[iv]Peter Fitzwilliam’s inheritance is estimated to have been something like €80 million at today’s value, perhaps more. The nationalisation of the coal industry, plus Labour’s high taxation of the super-rich, did much to rein that in.
[v]Peter Fitzwilliam, a reserve officer in the Grenadier Guards, was called up the moment war was declared. He was 30 on New Year’s Eve 1940. He spent the first six months of the war training with his regiment at Windsor Castle. By the spring of 1941, he was fighting in a Commando unit in the Middle East. He was regarded as exceptionally brave; a contrast with his pre-Eton childhood when he was known as a feeble boy.

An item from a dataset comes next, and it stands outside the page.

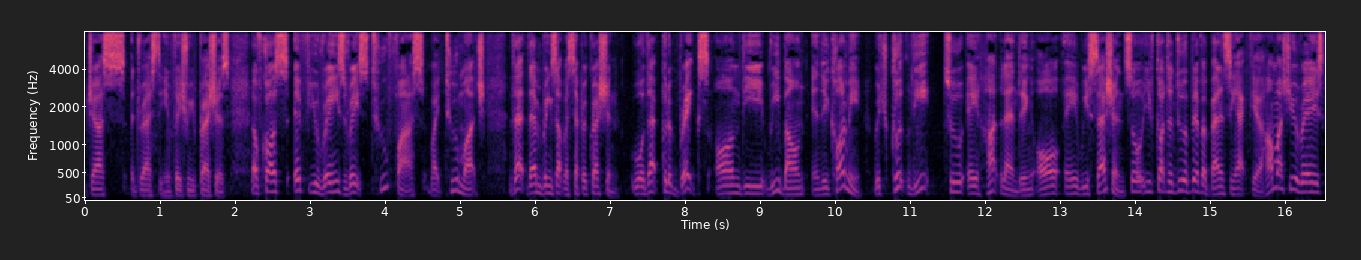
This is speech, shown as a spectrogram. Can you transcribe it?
just address the inflationary pressures. Now, of course, if you raise rates too fast by too much, that then brings up a separate question. Will that put a brakes on the rebound in the economy, which could lead to a hard landing or a recession? So you've got to do a bit of a balancing act here. How much you raise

[vi]In early 1943 Peter was hand-picked by the Special Operations Executive (SOE) for a top-secret wartime operation in the North Sea. Codenamed “Operation Bridford”, the objective was to secure tiny ball-bearings obtainable only in Sweden which were absolutely vital to aircraft parts. Without them Britain’s aircraft assembly lines with stumble to a halt. The Ministry of Aircraft Production calculated that it would need 500 tons of ball-bearings to survive… This was a last ditch attempt to break the German blockade. Operating under the pseudonym of Peter Lawrence, Peter Fitzwilliam was assigned as chief officer to the Hopewell … The daring operation began on the 26th October 1943 when the flotilla proceeded down the Humber in diamond formation…by the time it ended in March 1944, it had secured 347.5 tons of its objective.

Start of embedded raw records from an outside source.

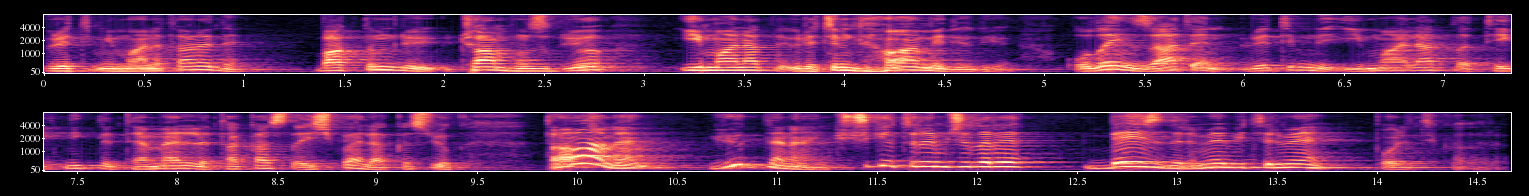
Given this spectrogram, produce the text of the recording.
Üretim imalathanede. Baktım diyor tam hız diyor imalatla üretim devam ediyor diyor. Olayın zaten üretimle, imalatla, teknikle, temelle, takasla hiçbir alakası yok. Tamamen yüklenen küçük yatırımcıları bezdirme, bitirme politikaları.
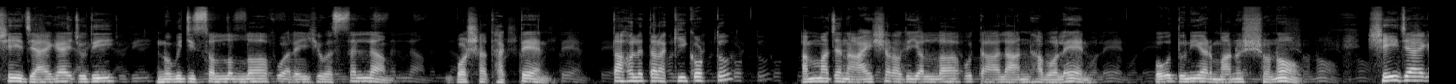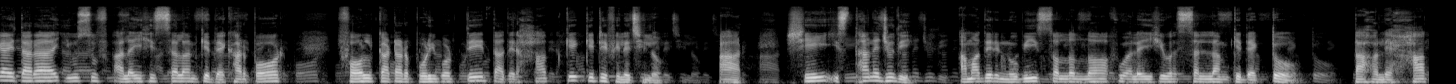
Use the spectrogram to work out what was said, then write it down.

He was also involved in Operation Moonshine, in which his gun-boat deliveredvital supplies to Sweden for onward movement to the resistance forces in German-occupied Denmark between 13 January and 6 February 1945.
[vii]She sailed on board the Queen Mary which left New York in June New York, bound for England. The luxury liner had been commandeered as a US troop carrier some weeks earlier.

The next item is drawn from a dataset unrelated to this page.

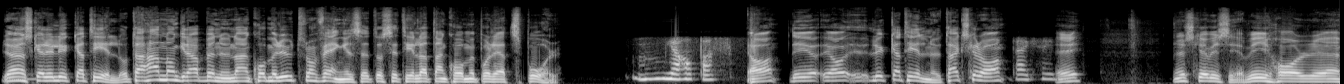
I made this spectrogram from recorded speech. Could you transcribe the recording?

[viii]Realising all was lost, Peter tried to give the house to the National Trust, through its representatives Michael Parsons, Earl of Rosse, and James Lees Milne, but the trust declined. Eventually Peter’s sister Lady Mabel Smith intervened.
[ix]Billy employed Johnston and Long, a firm of solicitors, to defend himself against the allegations – particularly from his aunt, Lady Alice – that he was an impostor, a ‘spurious child’, a changeling, substituted at birth. Up until 1930, the Home Secretary was required to attend all births to guard against the danger of substitution. Witnesses were often called in when aristocrats had babies also to avoid the danger of a changeling. (See page 14, Black Diamonds). However, Billy was born in faraway Canada and, while the doctor and nurse who were present later categorically refused Lady Alice’s allegations, there are still doubts over their testimonies.